» Task prompt
Please write out every line of the material, leaving out any picture.

» Data excerpts
+ + +
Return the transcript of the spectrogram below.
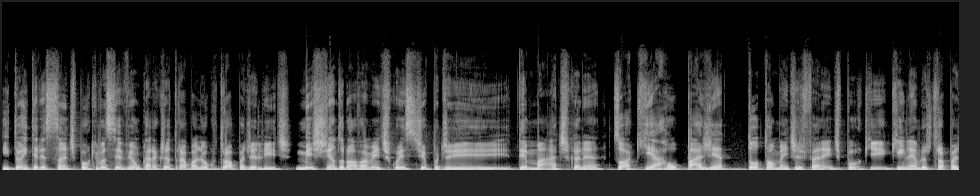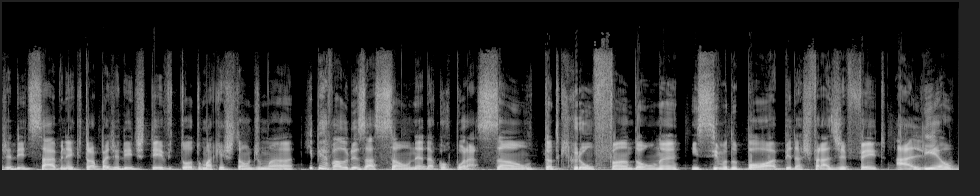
Então é interessante porque você vê um cara que já trabalhou com tropa de elite, mexendo novamente com esse tipo de temática, né? Só que a roupagem é totalmente diferente, porque quem lembra de Tropa de Elite sabe, né, que Tropa de Elite teve toda uma questão de uma hipervalorização, né, da corporação, tanto que criou um fandom, né, em cima do Bop, das frases de efeito. Ali é o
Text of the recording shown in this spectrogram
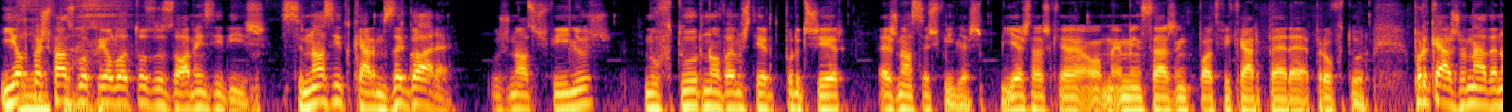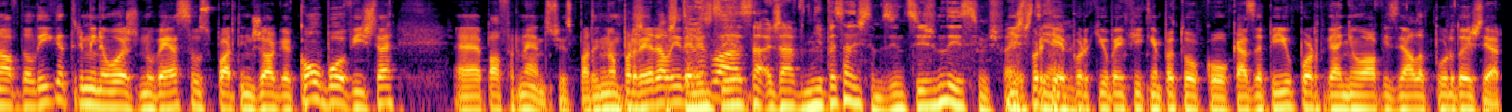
E ele depois faz o apelo a todos os homens e diz: se nós educarmos agora os nossos filhos, no futuro não vamos ter de proteger as nossas filhas. E esta acho que é uma mensagem que pode ficar para, para o futuro. Por cá, a jornada 9 da Liga termina hoje no Bessa. O Sporting joga com o Boa Vista. Uh, Paulo Fernandes, se o Sporting não perder, a líder isolado. Já vinha pensando nisto, estamos entusiasmadíssimos. Isto porquê? ano. Porque o Benfica empatou com o Casa Pia e o Porto ganhou ao Vizela por 2-0.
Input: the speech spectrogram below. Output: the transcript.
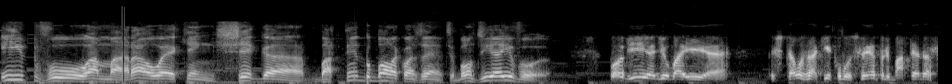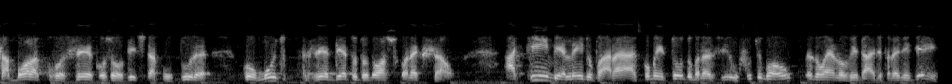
Ivo Amaral é quem chega batendo bola com a gente. Bom dia, Ivo. Bom dia, Dil Bahia. Estamos aqui, como sempre, batendo essa bola com você, com os ouvintes da cultura, com muito prazer dentro do nosso Conexão. Aqui em Belém do Pará, como em todo o Brasil, o futebol, não é novidade para ninguém,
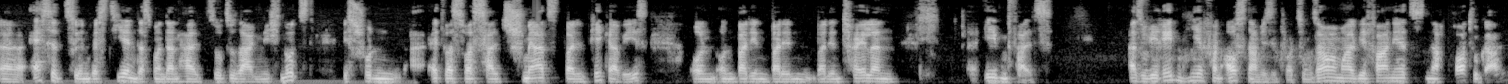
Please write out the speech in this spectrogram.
äh, Asset zu investieren, dass man dann halt sozusagen nicht nutzt, ist schon etwas, was halt schmerzt bei den PKWs und, und bei den, bei den, bei den Trailern äh, ebenfalls. Also wir reden hier von Ausnahmesituationen. Sagen wir mal, wir fahren jetzt nach Portugal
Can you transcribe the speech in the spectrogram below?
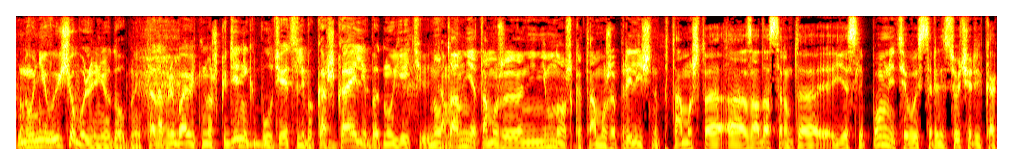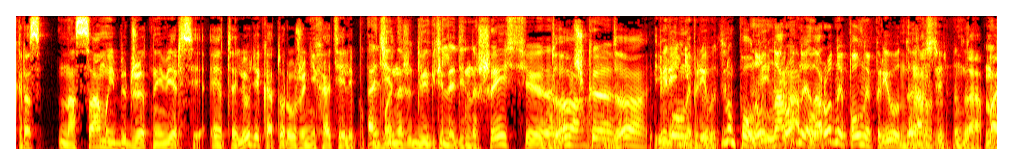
Ну, Нива еще более неудобный. Тогда прибавить немножко денег, и получается либо Кашкай, либо, ну, едете Ну, там. там нет, там уже не- немножко, там уже прилично, потому что э, за Дастером-то, если помните, выстроились очередь как раз на самые бюджетные версии. Это люди, которые уже не хотели покупать. Один, двигатель 1.6, э, Да, ручка, да, и передний полный- привод. Ну, полный Ну, привод. народный, пол- народный полный привод, да, Да, действительно. да. Ну, поэтому-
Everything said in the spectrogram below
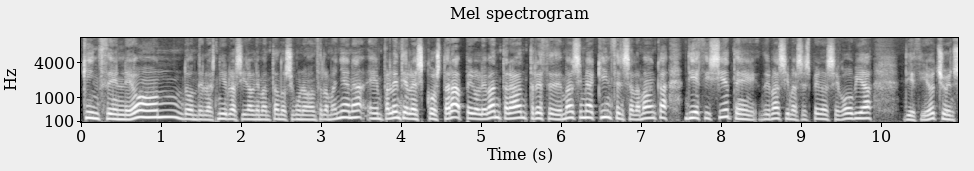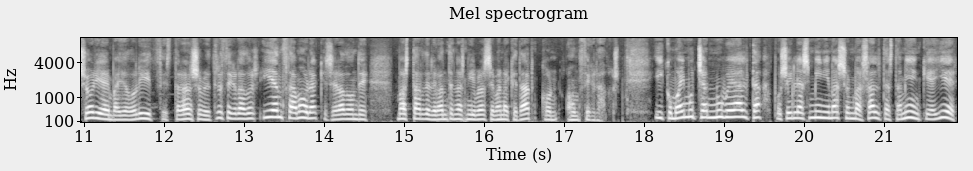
15 eh, en León, donde las nieblas irán levantando según avance la mañana. En Palencia les costará, pero levantarán 13 de máxima, 15 en Salamanca, 17 de máxima se espera en Segovia, 18 en Soria, en Valladolid estarán sobre 13 grados y en Zamora, que será donde más tarde levanten las nieblas, se van a quedar con 11 grados. Y como hay mucha nube alta, pues hoy las mínimas son más altas también que ayer,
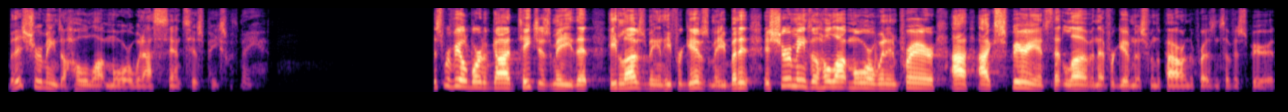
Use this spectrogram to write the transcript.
But it sure means a whole lot more when I sense His peace with me. This revealed word of God teaches me that He loves me and He forgives me, but it, it sure means a whole lot more when in prayer I, I experience that love and that forgiveness from the power and the presence of His Spirit.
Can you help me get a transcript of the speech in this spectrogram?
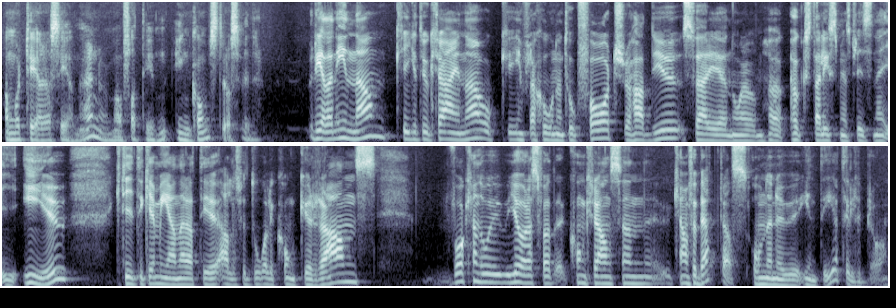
amortera senare när de har fått in inkomster och så vidare. Redan innan kriget i Ukraina och inflationen tog fart så hade ju Sverige några av de högsta livsmedelspriserna i EU. Kritiker menar att det är alldeles för dålig konkurrens. Vad kan då göras för att konkurrensen kan förbättras om den nu inte är tillräckligt bra?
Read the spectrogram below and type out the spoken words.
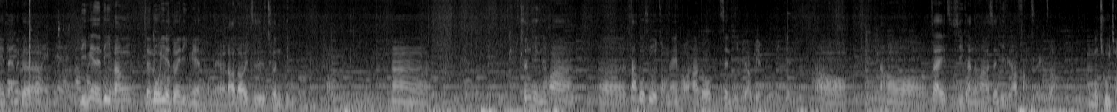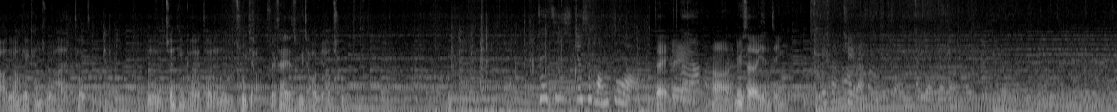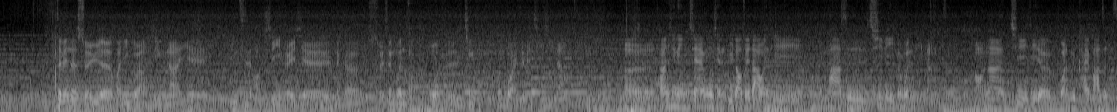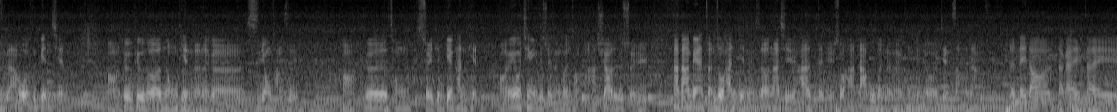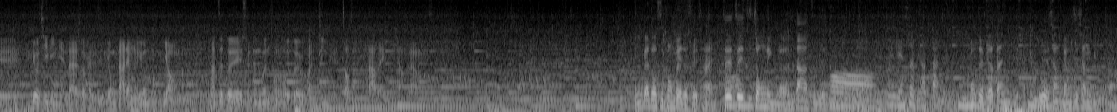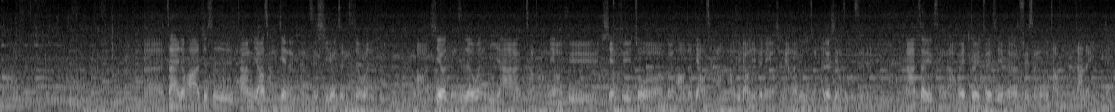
在那个里面的地方的落叶堆里面，我们有捞到一只春蜓。好，那春蜓的话，呃，大多数的种类哈，它都身体比较扁平一点。然后，然后再仔细看的话，身体比较纺锤状。那个触角的地方可以看出它的特征，就是春蜓科的特征就是触角，水菜的触角会比较粗一点。这只就是红腹哦。对对啊，呃，绿色的眼睛。飞上去了，还有有有。这边的水域的环境多样性，那也因此好吸引了一些那个水生昆虫或者是蜻蜓过来这边栖息这样。呃，台湾蜻蜓现在目前遇到最大问题，恐怕是栖地的问题这样子。好，那栖地的不管是开发整治啊，或者是变迁，哦，就譬如说农田的那个使用方式。哦，就是从水田变旱田，哦，因为蜻蜓是水生昆虫嘛，它需要的是水域。那当它变成转做旱田的时候，那其实它等于说它大部分的那个空间就减少了这样子。人类到大概在六七零年代的时候开始用大量的用农药嘛，那这对水生昆虫或者对环境也造成很大的影响这样子。应该都是公倍的水菜，这这只中领了，很大只的。哦，这颜色比较淡。哦，对，比较淡一点。如果相两只相比的话。再来的话，就是台湾比较常见的可能是稀有整治的问题，啊，稀有整治的问题，它常常没有去先去做很好的调查，然后去了解这边有什么样的物种，他就先整治了，那这里可能会对这些的水生物造成很大的影响。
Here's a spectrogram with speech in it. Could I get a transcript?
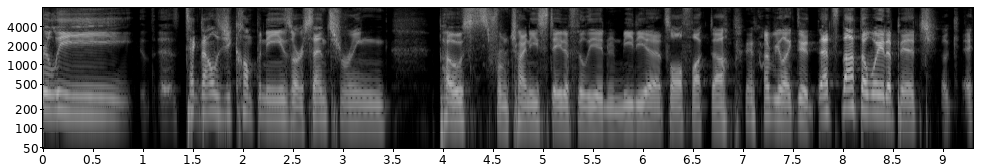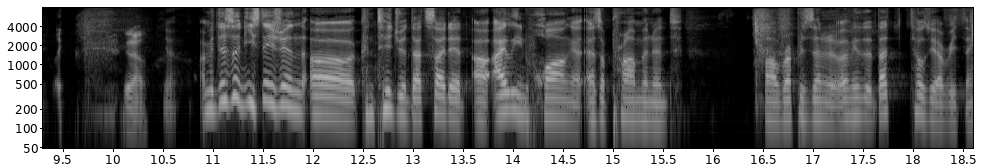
really uh, technology companies are censoring posts from Chinese state affiliated media. It's all fucked up, and I'd be like, dude, that's not the way to pitch. Okay, like you know, Yeah, I mean, there's an East Asian uh, contingent that cited uh, Eileen Huang as a prominent uh, representative. I mean, that, that tells you everything.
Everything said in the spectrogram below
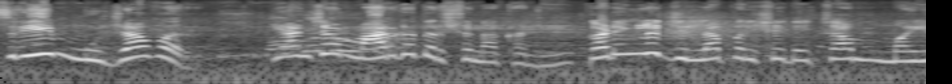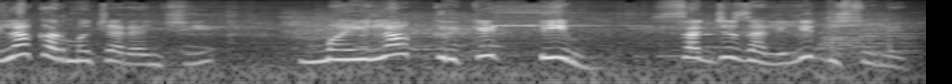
श्री मुजावर यांच्या मार्गदर्शनाखाली गडिंग्लज जिल्हा परिषदेच्या महिला कर्मचाऱ्यांची महिला क्रिकेट टीम सज्ज झालेली दिसून येते.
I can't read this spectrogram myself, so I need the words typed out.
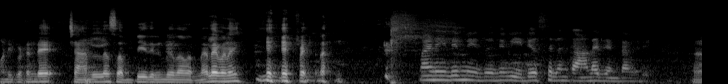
മണിക്കുട്ടന്റെ ചാനലിൽ സബ് ചെയ്തിട്ടുണ്ട് എന്നാ പറഞ്ഞ അല്ലേ മണിയിലും വീഡിയോസ് എല്ലാം കാണലുണ്ട് അവർ. ആ.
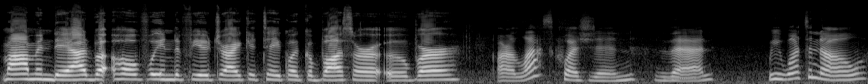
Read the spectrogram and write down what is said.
Mom and dad, but hopefully in the future I could take like a bus or a Uber. Our last question then, we want to know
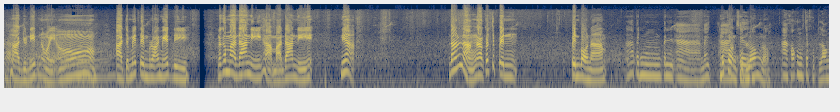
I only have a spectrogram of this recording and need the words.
ค่ะ ขาดอยู่นิดหน่อยอ๋อออาจจะไม่เต็มร้อยเมตรดี แล้วก็มาด้านนี้ค่ะ มาด้านนี้ เนี่ย ด้านหลังอะก็จะเป็นเป็นบ่อน้ำ อ่าเป็นเป็นอ่าไม่าเมื่อก่อนขุดเชิร่องเหรอ อ่าเขาคงจะขุดร่อง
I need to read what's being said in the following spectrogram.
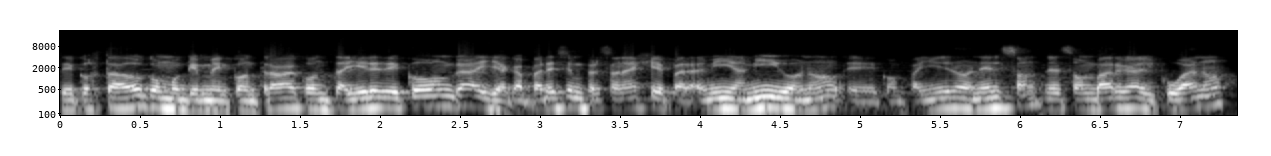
de costado como que me encontraba con talleres de conga y acá aparece un personaje para mí amigo, ¿no? Eh, compañero Nelson, Nelson Vargas, el cubano.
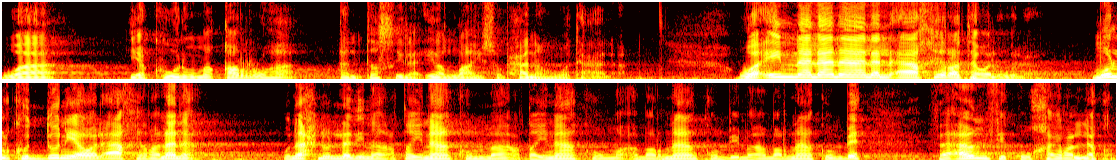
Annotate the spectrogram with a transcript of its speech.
ويكون مقرها أن تصل إلى الله سبحانه وتعالى. وإن لنا للآخرة والأولى. ملك الدنيا والآخرة لنا. ونحن الذين أعطيناكم ما أعطيناكم وأمرناكم بما أمرناكم به فأنفقوا خيرا لكم.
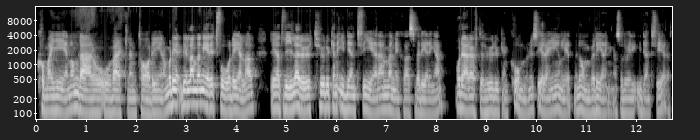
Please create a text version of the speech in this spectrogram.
komma igenom där och, och, verkligen ta det igenom. Och det, det, landar ner i två delar. Det är att vi lär ut hur du kan identifiera en människas värderingar och därefter hur du kan kommunicera i enlighet med de värderingarna som du har identifierat.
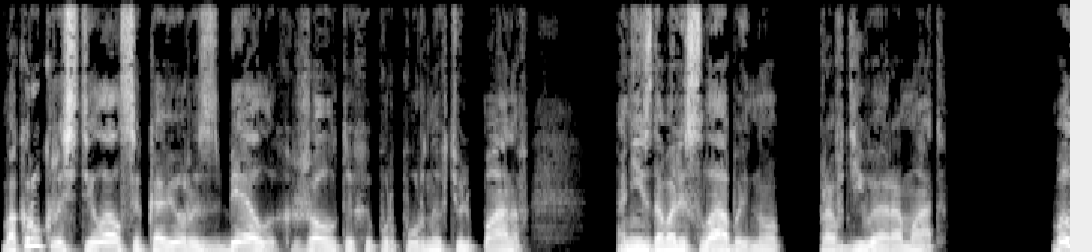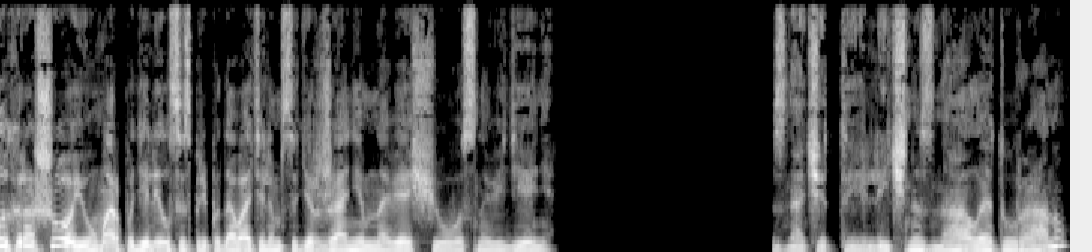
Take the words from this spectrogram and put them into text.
Вокруг расстилался ковер из белых, желтых и пурпурных тюльпанов — они издавали слабый, но правдивый аромат. Было хорошо, и Умар поделился с преподавателем содержанием навязчивого сновидения. — Значит, ты лично знал эту рану?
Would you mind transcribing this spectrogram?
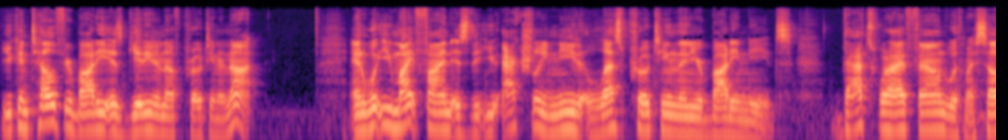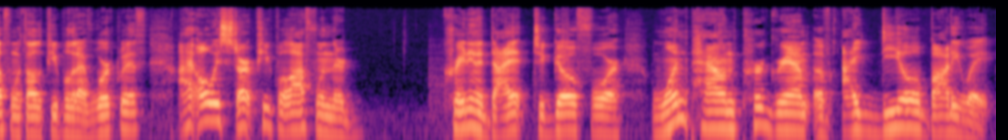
you can tell if your body is getting enough protein or not. And what you might find is that you actually need less protein than your body needs. That's what I've found with myself and with all the people that I've worked with. I always start people off when they're creating a diet to go for one pound per gram of ideal body weight.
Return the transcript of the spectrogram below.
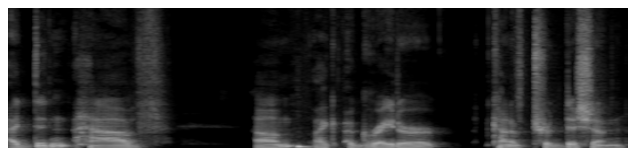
i didn't have um like a greater kind of tradition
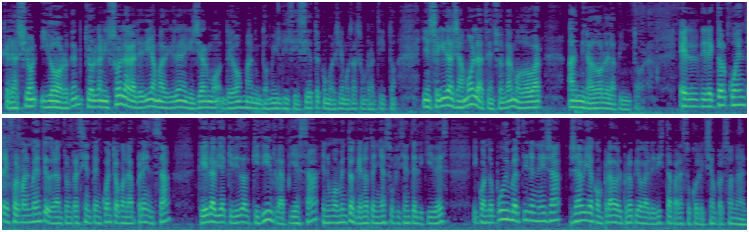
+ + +
» Problem solution
Return the transcript of the spectrogram below.
Então é interessante porque você vê um cara que já trabalhou com tropa de elite, mexendo novamente com esse tipo de temática, né? Só que a roupagem é totalmente diferente, porque quem lembra de Tropa de Elite sabe, né, que Tropa de Elite teve toda uma questão de uma hipervalorização, né, da corporação, tanto que criou um fandom, né, em cima do Bop, das frases de efeito. Ali é o
Text of the recording shown in this spectrogram
E ele depois faz o apelo a todos os homens e diz: se nós educarmos agora os nossos filhos, no futuro não vamos ter de proteger as nossas filhas. E esta acho que é uma mensagem que pode ficar para, para o futuro. Por cá, a jornada 9 da Liga termina hoje no Bessa. O Sporting joga com o Boa Vista. Uh, Paulo Fernandes, se o Sporting não perder, a líder isolado. Já vinha pensando nisto, estamos entusiasmadíssimos. Isto porquê? ano. Porque o Benfica empatou com o Casa Pia e o Porto ganhou ao Vizela por 2-0.
Input: the speech spectrogram below. Output: the transcript.
Ivo Amaral é quem chega batendo bola com a gente. Bom dia, Ivo. Bom dia, Dil Bahia. Estamos aqui, como sempre, batendo essa bola com você, com os ouvintes da cultura, com muito prazer dentro do nosso Conexão. Aqui em Belém do Pará, como em todo o Brasil, o futebol, não é novidade para ninguém,
Please write out the speech in this spectrogram.
äh, Asset zu investieren, dass man dann halt sozusagen nicht nutzt, ist schon etwas, was halt schmerzt bei den PKWs und, und bei den, bei den, bei den Trailern äh, ebenfalls. Also wir reden hier von Ausnahmesituationen. Sagen wir mal, wir fahren jetzt nach Portugal
Can you transcribe the speech in the spectrogram below?
Ну, Нива еще более неудобный. Тогда прибавить немножко денег, и получается либо Кашкай, либо, ну, едете Ну, там. там нет, там уже не- немножко, там уже прилично, потому что э, за Дастером-то, если помните, выстроились очередь как раз на самые бюджетные версии. Это люди, которые уже не хотели покупать. Один, двигатель 1.6, э, Да, ручка, да, и передний полный- привод. Ну, полный Ну, привод. народный, пол- народный полный привод, да, Да, действительно. да. Ну, поэтому-
Everything said in the spectrogram below
15 eh, en León, donde las nieblas irán levantando según avance la mañana. En Palencia les costará, pero levantarán 13 de máxima, 15 en Salamanca, 17 de máxima se espera en Segovia, 18 en Soria, en Valladolid estarán sobre 13 grados y en Zamora, que será donde más tarde levanten las nieblas, se van a quedar con 11 grados. Y como hay mucha nube alta, pues hoy las mínimas son más altas también que ayer,
Use this spectrogram to write the transcript.
But it sure means a whole lot more when I sense His peace with me. This revealed word of God teaches me that He loves me and He forgives me, but it, it sure means a whole lot more when in prayer I, I experience that love and that forgiveness from the power and the presence of His Spirit.
Can you help me get a transcript of the speech in this spectrogram?
amortera senare när de har fått in inkomster och så vidare. Redan innan kriget i Ukraina och inflationen tog fart så hade ju Sverige några av de högsta livsmedelspriserna i EU. Kritiker menar att det är alldeles för dålig konkurrens. Vad kan då göras för att konkurrensen kan förbättras om den nu inte är tillräckligt bra?
Read the spectrogram below and type out the spoken words.
在那个里面的地方的落叶堆里面，我们有捞到一只春蜓。好，那春蜓的话，呃，大多数的种类哈，它都身体比较扁平一点。然后，然后再仔细看的话，身体比较纺锤状。那个触角的地方可以看出它的特征，就是春蜓科的特征就是触角，水菜的触角会比较粗一点。这只就是红腹哦。对对啊，呃，绿色的眼睛。飞上去了，还有有有。这边的水域的环境多样性，那也因此好吸引了一些那个水生昆虫或者是蜻蜓过来这边栖息这样。呃，台湾蜻蜓现在目前遇到最大问题，恐怕是栖地的问题这样子。好，那栖地的不管是开发整治啊，或者是变迁，哦，就譬如说农田的那个使用方式。哦，就是从水田变旱田，哦，因为蜻蜓是水生昆虫嘛，它需要的是水域。那当它变成转做旱田的时候，那其实它等于说它大部分的那个空间就减少了这样子。人类到大概在六七零年代的时候开始用大量的用农药嘛，那这对水生昆虫或者对环境也造成很大的影响这样子。应该都是公倍的水菜，这这只中领了，很大只的。哦，这颜色比较淡。哦，对，比较淡一点。如果相两只相比的话。再来的话，就是台湾比较常见的可能是稀有整治的问题，啊，稀有整治的问题，它常常没有去先去做很好的调查，然后去了解这边有什么样的物种，他就先整治了，那这里可能会对这些的水生物造成很大的影响。
Here's a spectrogram with speech in it. Could I get a transcript?
really uh, technology companies are censoring posts from Chinese state affiliated media. It's all fucked up, and I'd be like, dude, that's not the way to pitch. Okay, like you know, Yeah, I mean, there's an East Asian uh, contingent that cited uh, Eileen Huang as a prominent uh, representative. I mean, that, that tells you everything.
Everything said in the spectrogram below
श्री मुजावर यांच्या मार्गदर्शनाखाली गडिंग्लज जिल्हा परिषदेच्या महिला कर्मचाऱ्यांची महिला क्रिकेट टीम सज्ज झालेली दिसून येते.
I can't read this spectrogram myself, so I need the words typed out.
മണിക്കുട്ടന്റെ ചാനലിൽ സബ് ചെയ്തിട്ടുണ്ട് എന്നാ പറഞ്ഞ അല്ലേ മണിയിലും വീഡിയോസ് എല്ലാം കാണലുണ്ട് അവർ. ആ.
Read the spectrogram and write down what is said.
Mom and dad, but hopefully in the future I could take like a bus or a Uber. Our last question then, we want to know
I only have a spectrogram of this recording and need the words.
ค่ะ ขาดอยู่นิดหน่อยอ๋อออาจจะไม่เต็มร้อยเมตรดี แล้วก็มาด้านนี้ค่ะ มาด้านนี้ เนี่ย ด้านหลังอะก็จะเป็นเป็นบ่อน้ำ อ่าเป็นเป็นอ่าไม่าเมื่อก่อนขุดเชิร่องเหรอ อ่าเขาคงจะขุดร่อง
I need to read what's being said in the following spectrogram.
de costado como que me encontraba con talleres de conga y acá aparece un personaje para mí amigo, ¿no? Eh, compañero Nelson, Nelson Vargas, el cubano.
Annotate the spectrogram with a transcript of its speech.
ويكون مقرها أن تصل إلى الله سبحانه وتعالى. وإن لنا للآخرة والأولى. ملك الدنيا والآخرة لنا. ونحن الذين أعطيناكم ما أعطيناكم وأمرناكم بما أمرناكم به فأنفقوا خيرا لكم.
Please create a text version of the speech in this spectrogram.
komma igenom där och, och, verkligen ta det igenom. Och det, det, landar ner i två delar. Det är att vi lär ut hur du kan identifiera en människas värderingar och därefter hur du kan kommunicera i enlighet med de värderingarna som du har identifierat.
Take the words from this spectrogram and put them into text.
Вокруг расстилался ковер из белых, желтых и пурпурных тюльпанов — они издавали слабый, но правдивый аромат. Было хорошо, и Умар поделился с преподавателем содержанием навязчивого сновидения. — Значит, ты лично знал эту рану?
Would you mind transcribing this spectrogram?
you can tell if your body is getting enough protein or not. And what you might find is that you actually need less protein than your body needs. That's what I've found with myself and with all the people that I've worked with. I always start people off when they're creating a diet to go for one pound per gram of ideal body weight.
Return the transcript of the spectrogram below.
i didn't have um like a greater kind of tradition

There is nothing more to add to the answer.